Removing Termites from the House
Because we know moisture is a crucial factor in what attracts termites in the house, tackling the moisture problem is the first step if you want to get rid of termites or deter them.
If you notice mud tubes from termites in your yard and want to stop the problem before they cause damage, hire a professional to treat your yard with a non-repellent termiticide. Opposed to a treatment that repels them, a non-repellent termiticide kills termites as they travel through it, unaware.
Check your gutters for overflow and proper drainage to ensure water isn’t pooling around your home’s foundation. If you have a crawl space, add a dehumidifier to the area to lower the humidity in the room to deter further termite activity.

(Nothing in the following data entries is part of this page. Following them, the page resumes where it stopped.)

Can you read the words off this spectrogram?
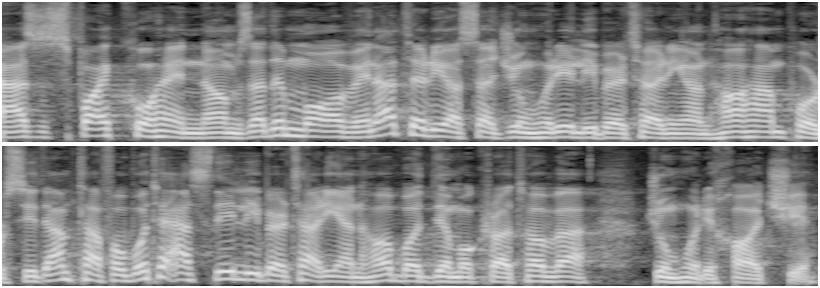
از سپایک کوهن نامزد معاونت ریاست جمهوری لیبرتاریان ها هم پرسیدم تفاوت اصلی لیبرتاریان ها با دموکرات ها و جمهوری خواه چیه؟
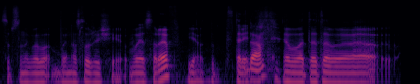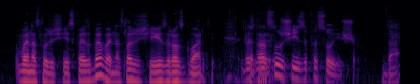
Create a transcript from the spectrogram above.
собственно, военнослужащие ВСРФ, я вот буду повторять. Да. Вот это военнослужащие из ФСБ, военнослужащие из Росгвардии. Военнослужащие которые... из ФСО еще. Да.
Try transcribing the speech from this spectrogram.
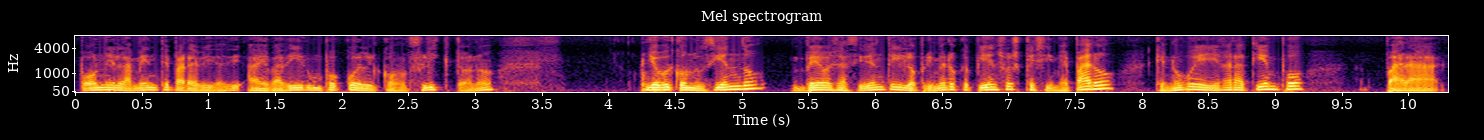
pone la mente para evadir, un poco el conflicto, ¿no? Yo voy conduciendo, veo ese accidente y lo primero que pienso es que si me paro, que no voy a llegar a tiempo para,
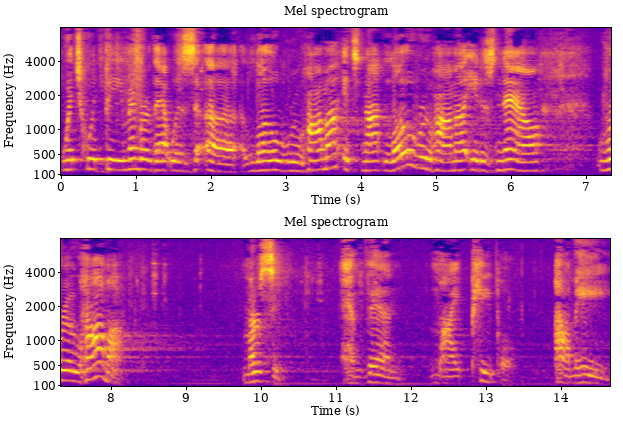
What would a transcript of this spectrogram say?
which would be, remember that was uh, lo ruhama. It's not lo ruhama. It is now ruhama mercy, and then my people. Ami,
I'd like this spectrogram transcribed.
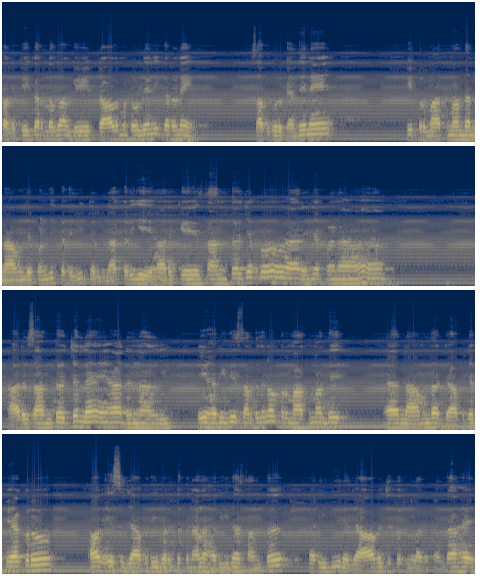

To eliminate access, treat any exposed wood connected to the soil outside your home. Treat your wood with a wood preservative to prevent termites from infecting wood.
Borate is a water-soluble chemical used to control termite infestations in wood around the house. Once these natural termite treatments are applied, they create a barrier in the wood that stops termites from passing. If termites eat any treated wood, it kills them.
Clean your wood of any dirt or varnishes and allow it to dry. Outside, mix your borate and water in a bucket with a paint stirrer or similar object. Apply the treatment with a paintbrush to the wood. One mixed gallon should be enough to cover up to 200 square feet of lumber.
After the first coat, wait four hours before applying a second coat, and after finishing, clean your hands and supplies thoroughly. You will likely find that this treatment is what kills centipedes and other bugs that may find your home appealing. Set traps for a pincher bug infestation in house areas and eliminate this problem as well.
Recognizing the Signs of Termites
In North America, the Eastern Subterranean Termite is the most common type of termite to find in your home. These pests do more damage annually than fire and lightning by devouring wood for the cellulose inside.
Annually, termites cause billions of dollars in property damage, so it’s essential to identify signs that you have a termite colony at home.
Subterranean termite swarmers are small, ⅜ of an inch in length, with white wings. After swarming, their wings break off and leave a small wing scale on the insect. These pests are easy to mistake for carpenter ants, so sightings often go unreported until they cause further damage.
Because swarmers lose their wings, if you find a pile of wings in your home, it is a clear sign that swarmers have entered. Check around your porch and windows for discarded wings.
Mud tubes, the means of transportation for subterranean termites, are easily spotted signs of termite activity. The mud tubes look like long tubes, roughly the shape of straws, that connect termites from their soil to a food source.
Termites typically construct these tubes on a support structure like the side of your home, but it is not uncommon to find them in mid-air connected from your home’s foundation to the top of the crawl space. Termite castles are another surefire sign of termite activity. These structures look like mud tubes gathered in a thick cluster.
The additional signs of termite activity include visible damage to wood to structures in your home or mud that subterranean termites brought into the wood to maintain necessary moisture. An inspection of this mud tells if the area is active or abandoned.
Although there are steps you can take to protect your home from the invasion of a termite colony, the National Pest Management Association recommends contacting experts for professional termite treatments if you notice signs of termite activity.
While knowledge of termite activity is essential and kits exist to tackle termite activity, these kits are not often effective against large-scale infestations.
If our guide answered your termite-related questions like “Does mulch attract termites?” and “Do wood chips attract termites?” please share our guide on the connection between termites and mulch on Facebook and Pinterest.